Meat Purveyors Pain by Numbers

Thinking of music in utterly inappropriate military terms, the battle for our CD trays must be won by the three things: passion, coherent interplay and, above all, the element of surprise. Well, these glazed donuts bring it all, the latter coming from a simplicity that stems from faithfully playing hardcore bluegrass, and I do mean that pornographically. Twin devo divas Jo Cohen and Cherilyn Dimond don’t exactly weave DNA strands in the ear like the Stanley Brothers, but they do sound like sweet sisters together, ably backed by Bill Anderson’s lyrics and guitars and Peter Stiles’s crucial mandolin. Darcie Deaville drops some helpful fiddle on the doorstep, whenever possible, too. In short, the bluegrass machine is revving. From here on in, the genre is always either about total parroting or tasty deviation. After a couple of tributes to booze, a countrified version of Fleetwood Mac’s "Monday Morning” (the "first you love me, then you say it’s wrong” song) is more creative than the Dixie Chicks’ "Landslide,” and certainly as good. Stiles writes a good song in "Leaving” ("I packed up everything you ever gave me/I left it in a box in your garage/Cuz when I unpack in some new town I don’t want your memory coming round/And anyway, there’s no room in my car.”) Their cover of NON’s apocalyptic "I’d Rather Be Your Enemy” is another stroke of cleverness.

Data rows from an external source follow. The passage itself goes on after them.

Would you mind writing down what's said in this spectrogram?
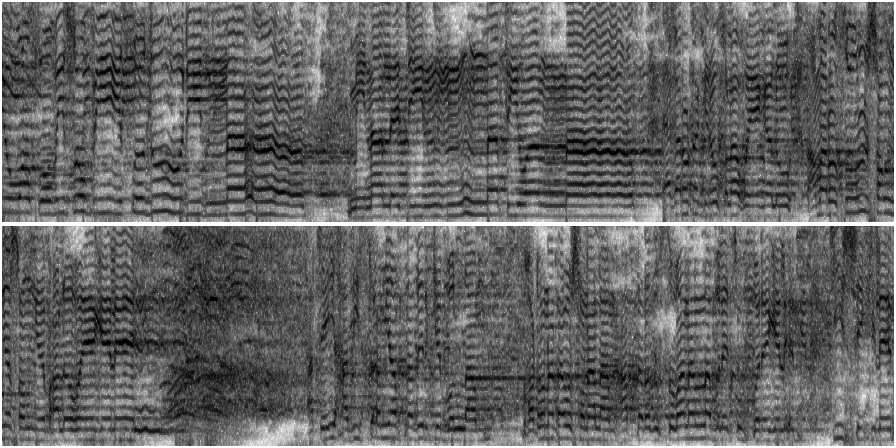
ইউওয়াসবিসু ফি সুদুরিন নাস মিনাল জিন্নাতি ওয়ান নাস। এগারোটা গেরো খোলা হয়ে গেল। আমার রসুল সঙ্গে সঙ্গে ভালো হয়ে গেলে। আচ্ছা এই হাদিসটা আমি আপনাদেরকে বললাম, ঘটনাটাও শোনালাম। আপনারা তো সোবান আল্লাহ বলে চুপ করে গেলেন, কি শিখলেন?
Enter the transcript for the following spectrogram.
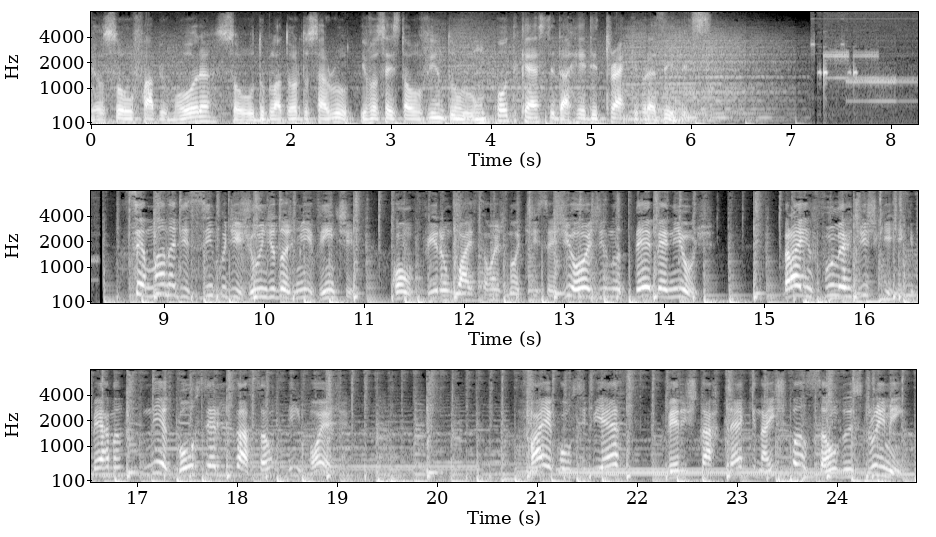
eu sou o Fábio Moura, sou o dublador do Saru e você está ouvindo um podcast da rede Track Brasilis. Semana de 5 de junho de 2020. Confiram quais são as notícias de hoje no TB News. Brian Fuller diz que Rick Berman negou serialização em Voyager. Viacom CBS ver Star Trek na expansão do streaming.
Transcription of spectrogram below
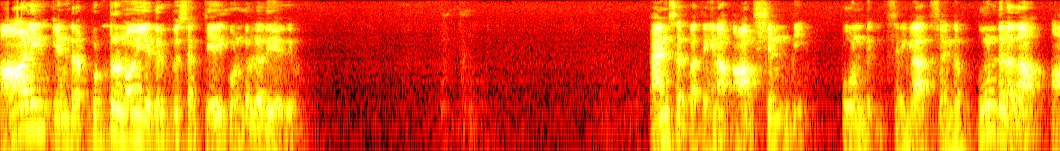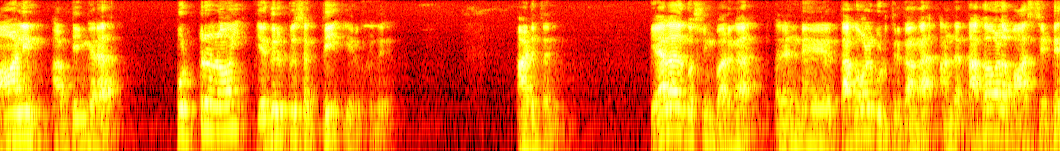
ஆலின் என்ற புற்றுநோய் எதிர்ப்பு சக்தியை கொண்டுள்ளது எது? ஆன்சர் பார்த்தீங்கன்னா ஆப்ஷன் டி பூண்டு சரிங்களா? ஸோ இந்த பூண்டுல தான் ஆலின் அப்படிங்கிற புற்றுநோய் எதிர்ப்பு சக்தி இருக்குது. அடுத்தது ஏழாவது கொஸ்டின் பாருங்க. ரெண்டு தகவல் கொடுத்துருக்காங்க. அந்த தகவலை வாசிச்சுட்டு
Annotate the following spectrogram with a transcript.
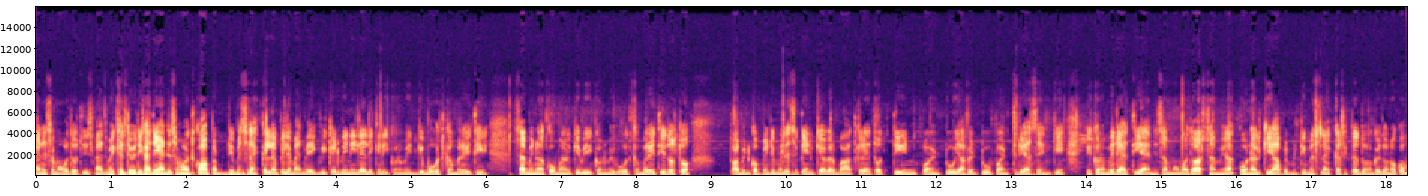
एस मोहम्मद दोस्तों, इस मैच में खेलते हुए दिखा देंगे। एस मोहम्मद को आप अपनी टीम में सिलेक्ट कर लें। पहले मैच में एक विकेट भी नहीं लिया, लेकिन इकोनॉमी इनकी बहुत कम रही थी। समीना कोमल की भी इकोनॉमी बहुत कम रही थी दोस्तों। तो आप इनको अपनी टीम में ले सकते हैं। इनकी अगर बात करें तो तीन पॉइंट टू या फिर टू पॉइंट थ्री ऐसे इनकी इकोनॉमी रहती है अनिसा मोहम्मद और समिया कोनल की। आप अपनी टीम में सेलेक्ट कर सकते हैं दोनों के दोनों को।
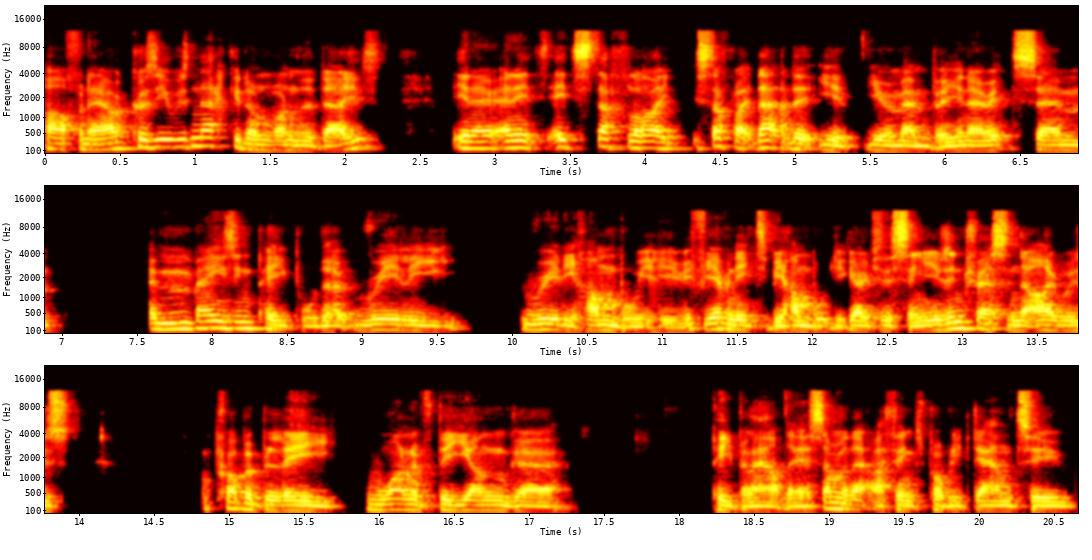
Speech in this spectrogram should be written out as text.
half an hour because he was knackered on one of the days. You know, and it's it's stuff like stuff like that that you you remember. You know, it's um amazing people that really really humble you. If you ever need to be humbled, you go to this thing. It was interesting that I was probably one of the younger people out there. Some of that I think is probably down to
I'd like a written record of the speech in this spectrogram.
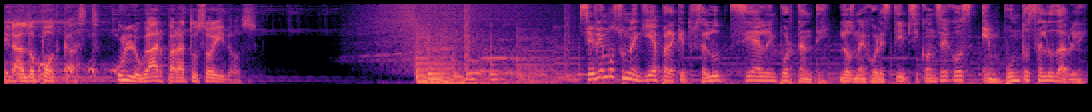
Heraldo Podcast, un lugar para tus oídos. Seremos una guía para que tu salud sea lo importante. Los mejores tips y consejos en Punto Saludable.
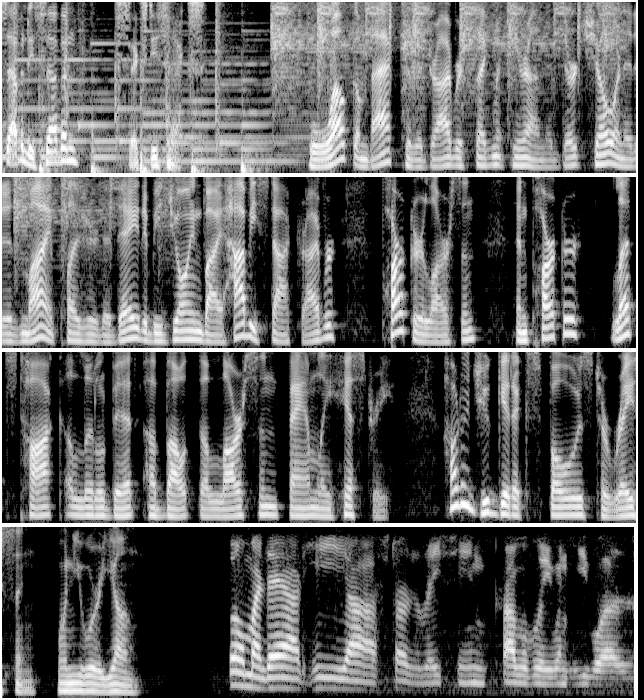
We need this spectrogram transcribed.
7766. Welcome back to the driver segment here on the Dirt Show, and it is my pleasure today to be joined by hobby stock driver Parker Larson. And Parker, let's talk a little bit about the Larson family history. How did you get exposed to racing when you were young? Well, my dad, he uh, started racing probably when he was,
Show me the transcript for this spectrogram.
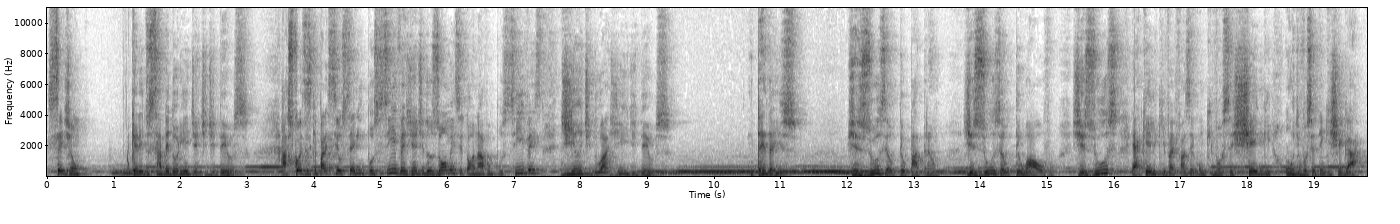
sejam, queridos, sabedoria diante de Deus. As coisas que pareciam ser impossíveis diante dos homens se tornavam possíveis diante do agir de Deus. Entenda isso. Jesus é o teu padrão. Jesus é o teu alvo. Jesus é aquele que vai fazer com que você chegue onde você tem que chegar.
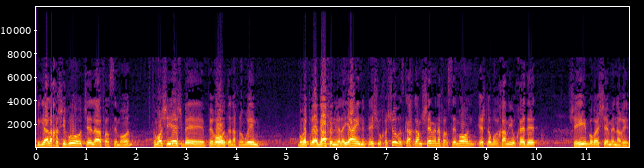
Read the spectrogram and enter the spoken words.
בגלל החשיבות של האפרסמון. כמו שיש בפירות, אנחנו אומרים, בורא פרי הגפן ועל היין מפני שהוא חשוב, אז כך גם שמן אפרסמון, יש לו ברכה מיוחדת שהיא בורא שמן ערב.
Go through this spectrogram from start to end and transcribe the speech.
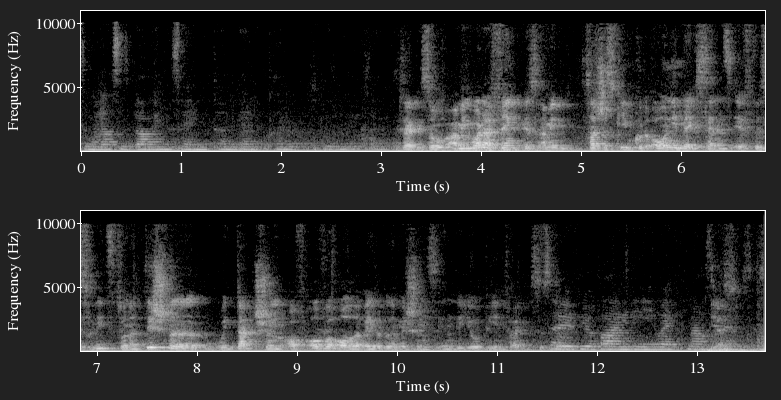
someone else is buying the same time again. It kind of doesn't make sense. Exactly. So, I mean, what I think is, I mean, such a scheme could only make sense if this leads to an additional reduction of overall available emissions in the European trading system. So if you're buying EUA from outside Yes. system.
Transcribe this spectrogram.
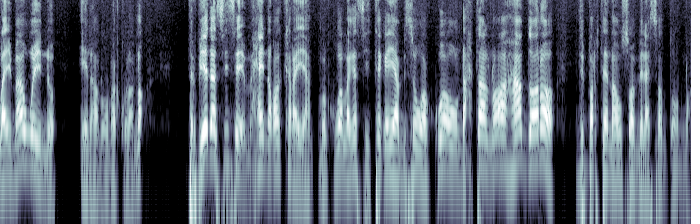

And so on. Ragged and casual, the Meat Purveyors enjoy a naturalistic evolution from the claw-hammer, boys only club of yore. Viva la difference! (Bloodshot)